Assignment
All lines in the data that hold the word "dBFS" need copying.

Given data

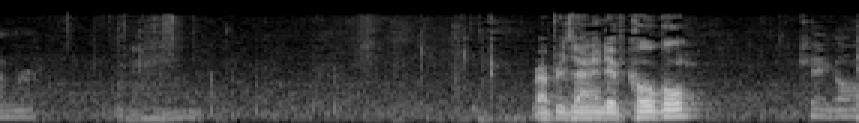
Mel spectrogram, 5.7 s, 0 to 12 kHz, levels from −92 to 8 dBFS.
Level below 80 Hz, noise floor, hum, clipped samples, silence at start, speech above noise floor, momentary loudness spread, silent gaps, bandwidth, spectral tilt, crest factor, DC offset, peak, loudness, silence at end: -64 dBFS; -55 dBFS; none; under 0.1%; 0 s; 35 dB; 27 LU; none; 8.6 kHz; -6.5 dB/octave; 24 dB; under 0.1%; -2 dBFS; -21 LUFS; 0 s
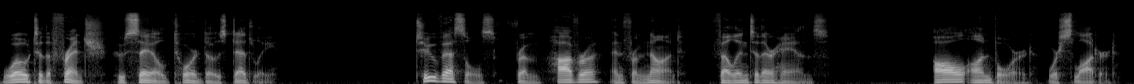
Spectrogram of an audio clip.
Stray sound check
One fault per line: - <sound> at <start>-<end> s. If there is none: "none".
none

Response to the exercise
Mel spectrogram, 5.7 s, 0 to 12 kHz, levels from −92 to 8 dBFS.
Level below 80 Hz, noise floor, hum, clipped samples, silence at start, speech above noise floor, momentary loudness spread, silent gaps, bandwidth, spectral tilt, crest factor, DC offset, peak, loudness, silence at end: -64 dBFS; -55 dBFS; none; under 0.1%; 0 s; 35 dB; 27 LU; none; 8.6 kHz; -6.5 dB/octave; 24 dB; under 0.1%; -2 dBFS; -21 LUFS; 0 s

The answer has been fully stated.